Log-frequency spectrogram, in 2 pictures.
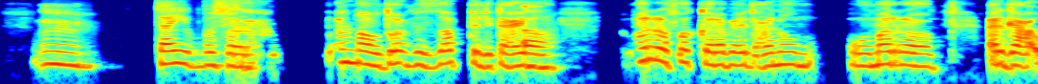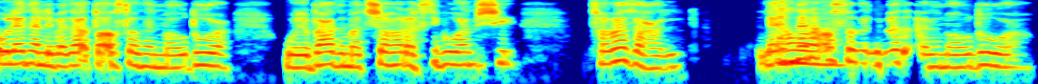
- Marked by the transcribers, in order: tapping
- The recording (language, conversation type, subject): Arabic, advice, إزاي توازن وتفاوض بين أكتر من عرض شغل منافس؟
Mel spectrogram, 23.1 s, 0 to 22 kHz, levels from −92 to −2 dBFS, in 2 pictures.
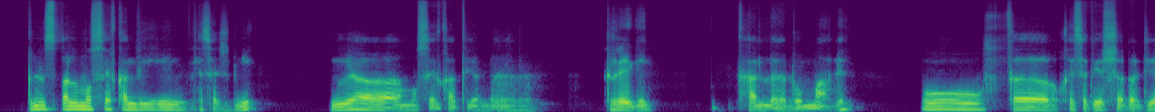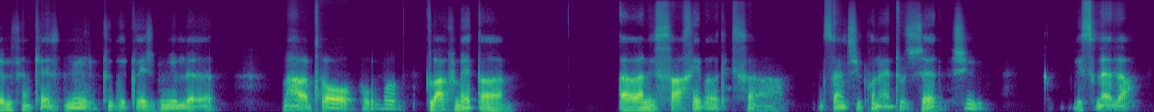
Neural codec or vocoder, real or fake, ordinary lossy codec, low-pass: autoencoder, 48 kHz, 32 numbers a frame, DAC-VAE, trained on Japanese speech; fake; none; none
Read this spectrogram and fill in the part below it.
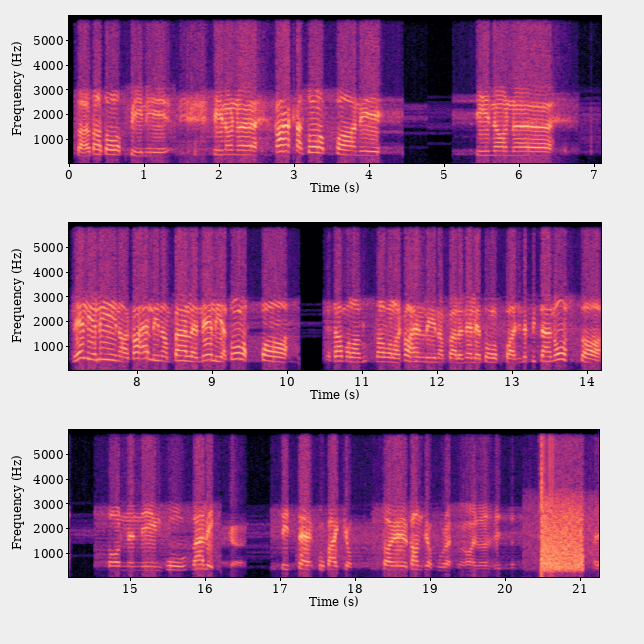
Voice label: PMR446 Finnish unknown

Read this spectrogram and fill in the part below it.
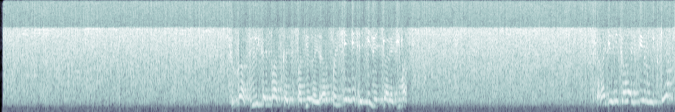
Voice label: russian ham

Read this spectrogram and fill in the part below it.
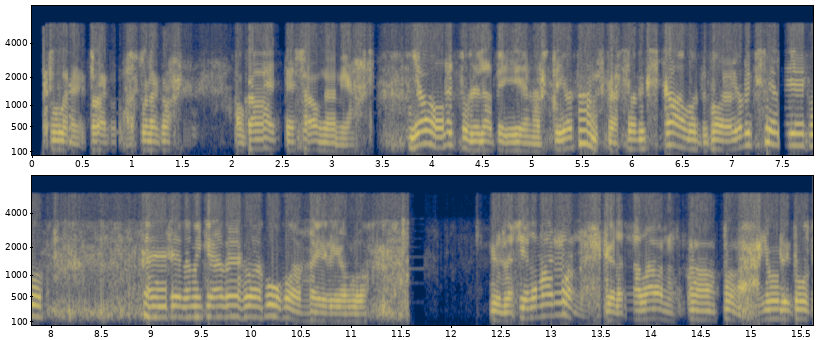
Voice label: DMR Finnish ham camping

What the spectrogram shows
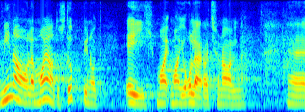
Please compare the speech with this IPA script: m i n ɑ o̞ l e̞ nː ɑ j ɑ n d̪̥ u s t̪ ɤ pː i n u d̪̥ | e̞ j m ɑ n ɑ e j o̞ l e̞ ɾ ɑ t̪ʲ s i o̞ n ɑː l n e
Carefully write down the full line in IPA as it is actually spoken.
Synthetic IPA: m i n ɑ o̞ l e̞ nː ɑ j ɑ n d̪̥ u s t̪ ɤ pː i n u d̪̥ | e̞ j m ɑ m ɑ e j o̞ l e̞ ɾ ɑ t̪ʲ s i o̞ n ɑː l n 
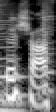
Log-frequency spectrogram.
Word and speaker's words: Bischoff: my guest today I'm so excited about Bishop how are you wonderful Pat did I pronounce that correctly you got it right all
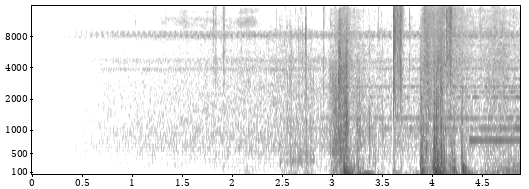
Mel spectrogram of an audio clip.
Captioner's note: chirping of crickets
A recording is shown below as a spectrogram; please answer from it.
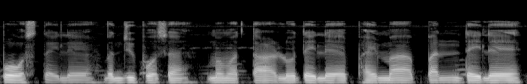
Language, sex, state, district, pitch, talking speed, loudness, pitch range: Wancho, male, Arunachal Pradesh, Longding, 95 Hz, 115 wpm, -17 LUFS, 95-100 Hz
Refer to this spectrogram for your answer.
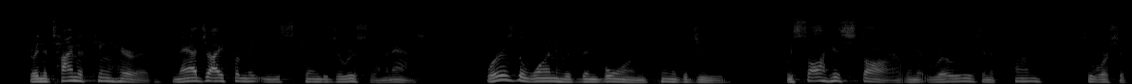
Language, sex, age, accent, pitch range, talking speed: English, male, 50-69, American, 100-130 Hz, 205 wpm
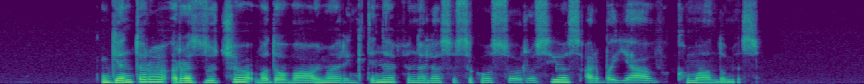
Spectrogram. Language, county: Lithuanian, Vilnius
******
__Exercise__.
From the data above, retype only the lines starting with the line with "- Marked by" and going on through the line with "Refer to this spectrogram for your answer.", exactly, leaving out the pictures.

__Exercise output__.
- Marked by the transcribers, in order: tapping
- The recording (language, conversation type, subject): Arabic, advice, إزاي توازن وتفاوض بين أكتر من عرض شغل منافس؟
Mel spectrogram, 23.1 s, 0 to 22 kHz, levels from −92 to −2 dBFS, in 2 pictures.
Neural codec or vocoder, real or fake, ordinary lossy codec, low-pass: autoencoder, 48 kHz, 32 numbers a frame, DAC-VAE, trained on Japanese speech; fake; none; none
Read this spectrogram and fill in the part below it.
Voice label: PMR446 Finnish unknown

Read this spectrogram and fill in the part below it.
Voice label: russian ham

Read this spectrogram and fill in the part below it.
Voice label: DMR Finnish ham camping

What the spectrogram shows
Please compare the speech with this IPA script: m i n ɑ o̞ l e̞ nː ɑ j ɑ n d̪̥ u s t̪ ɤ pː i n u d̪̥ | e̞ j m ɑ n ɑ e j o̞ l e̞ ɾ ɑ t̪ʲ s i o̞ n ɑː l n e
Carefully write down the full line in IPA as it is actually spoken.
Synthetic IPA: m i n ɑ o̞ l e̞ nː ɑ j ɑ n d̪̥ u s t̪ ɤ pː i n u d̪̥ | e̞ j m ɑ m ɑ e j o̞ l e̞ ɾ ɑ t̪ʲ s i o̞ n ɑː l n 
Log-frequency spectrogram.
Word and speaker's words: Bischoff: my guest today I'm so excited about Bishop how are you wonderful Pat did I pronounce that correctly you got it right all
Mel spectrogram of an audio clip.
Captioner's note: chirping of crickets
A recording is shown below as a spectrogram; please answer from it.
Language, sex, state, district, pitch, talking speed, loudness, pitch range: Wancho, male, Arunachal Pradesh, Longding, 95 Hz, 115 wpm, -17 LUFS, 95-100 Hz
Refer to this spectrogram for your answer.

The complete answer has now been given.